Kalahari Trip: Day 1 and 2
We set out at 8:30 AM or so on January 15th from our house in Cape Town. It was bright and early in the morning. We left in two Kombi (VW Vans) along with a trailer. They served us well throughout the trip.
We stopped randomly in the Swartland area to listen to a professor talk a little bit about fynbos, which is a plant that grows all over in this area, and various other issues. The land gets just enough water to make growing wheat viable, although South Africa tends not to have a comparative advantage growing wheat. Since South Africa is generally considered an export economy by just about everybody I have talked to, this means that many farmers are actually purchasing maize futures to hedge their bets. There are also many vineyards in the area which provide a colorful and diverse landscape
Fynbos is a strange plant in that it actually requires burning every 15 years or so. You see it mostly in the Western Cape, and to me it looked a lot like normal shrubbery at first glance. The seeds are unable to germinate though until they experience the intense heat of a bushfire, which is unfortunate because all of the alien species in the Western Cape cause fires to get out of control, which can damage the other crops or even people's houses.
We continued on in the Kombi, and eventually stopped in Elands Bay. We passed several fishermen, and they were hauling in a massive catch of crayfish. Pretty much all of this is destined for export, which makes sense given that South Africa is currently an industrial export focused economy. While the town does look quite nice, the biggest issue is that our driver asked one of the fishermen what the price they sold it, and the middle man makes an enormous profit before selling it abroad.
In this small fishing town, there is a small cave which has some of the earliest cave paintings that anybody has discovered. Most of the cave paintings are handprints, but there are also several animals, although you can't see much in my picture sadly. Right now, there is almost no potable water in the area, however twenty thousand years ago the area was much wetter. This meant that the cave was most likely a great resting place for the people that lived in that time.
The view from the cave wasn't half bad either.
After this stop, we continued on to our destination in Namaqualand, the Namaqualand Country Lodge.
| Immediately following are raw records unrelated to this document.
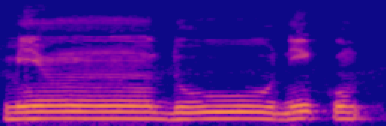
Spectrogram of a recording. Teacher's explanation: پیش کم، من دونکم، یہاں پہ بھی اقفا کا قاعدہ ہے، نون ساکن کے بعد حروف اقفا میں سے دال ہے، تو یہاں پہ بھی نون ساکن میں غنہ کریں گے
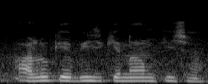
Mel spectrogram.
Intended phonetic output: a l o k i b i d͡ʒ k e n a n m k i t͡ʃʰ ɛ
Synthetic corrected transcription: a l u k e b i d͡ʒ k e n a m k i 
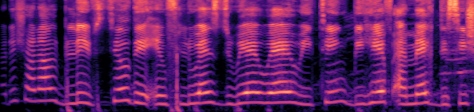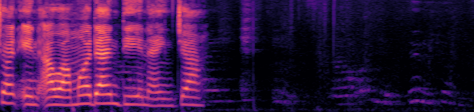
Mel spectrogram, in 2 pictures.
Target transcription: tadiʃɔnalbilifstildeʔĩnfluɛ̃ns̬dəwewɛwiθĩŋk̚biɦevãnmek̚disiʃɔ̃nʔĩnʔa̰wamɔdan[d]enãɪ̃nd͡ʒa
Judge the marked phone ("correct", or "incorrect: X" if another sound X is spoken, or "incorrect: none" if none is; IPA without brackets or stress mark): correct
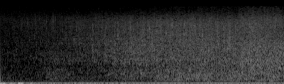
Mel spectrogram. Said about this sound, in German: Achte auf deinen Atem. Bei jedem Atemzug hörst du eine Welle des Meeres. Zwischen den Atemzügen ist Stille, ruhig, lebendig, klar.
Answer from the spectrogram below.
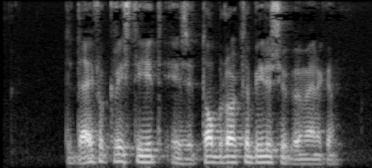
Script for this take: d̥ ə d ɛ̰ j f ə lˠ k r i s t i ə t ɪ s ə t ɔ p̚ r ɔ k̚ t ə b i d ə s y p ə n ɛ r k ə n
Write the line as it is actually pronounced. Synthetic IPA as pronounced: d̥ ə d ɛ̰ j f ə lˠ k r i s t i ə t ɪ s ə t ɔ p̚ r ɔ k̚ t ə b i d ə s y p ə m ɛ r k ə n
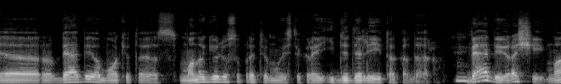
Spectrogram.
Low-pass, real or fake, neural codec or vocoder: 14.4 kHz; real; none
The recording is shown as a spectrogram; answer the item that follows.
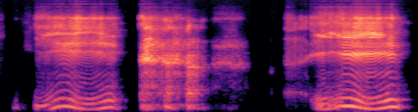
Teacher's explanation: I guess that's what they call a semi-vowel. Ye, there is air flowing through, but the mouth is not open like E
The organizers had accidentally booked the wrong day, but they were quite nice and let us stay anyway, partly because this time of year the hotel is empty. In the area, there are these beautiful daisies that bloom and attract a massive quantity of tourists, but that certainly was not while we were there. They didn't quite manage to mobilize the kitchen staff though so overall it was an eh place to stay. Theoretically, we could drink the water although I didn't actually try.
We woke up the next morning and drove for a little while until stopping on the edge of a random farm. Namaqualand has the highest number of succulents in the world, so we stopped to take a look for a little while. Most of these plants have developed the photosynthetic pathway CAM. In (very) simple terms, photosynthesis requires carbon dioxide and solar radiation. To take in carbon dioxide, plants have to open their stoma, which also lets water out in these arid conditions. So instead, the plants have adjusted and take in carbon dioxide at night, store it, and create their sustenance during the day. Here are a few examples.
We travelled to the Oranje Rus Resort which was absolutely gorgeous. It was on the side of the Orange River. From this arid region, within a few kilometers of the Orange River you start to see vineyards and all kinds of agriculture thanks to the water pulled from the river. Our room had air conditioning as well, and the sitting area where we had our drinks was just gorgeous. I just had to grab the classic photograph of the feet up and a beer.
After the sunset, we sat down to a great meal where I had a very well prepared sirloin and some good wine. We were the only people at the resort, so I think the staff may have babied us a little, but it was a great place. I'll try and post the next couple days as soon as possible.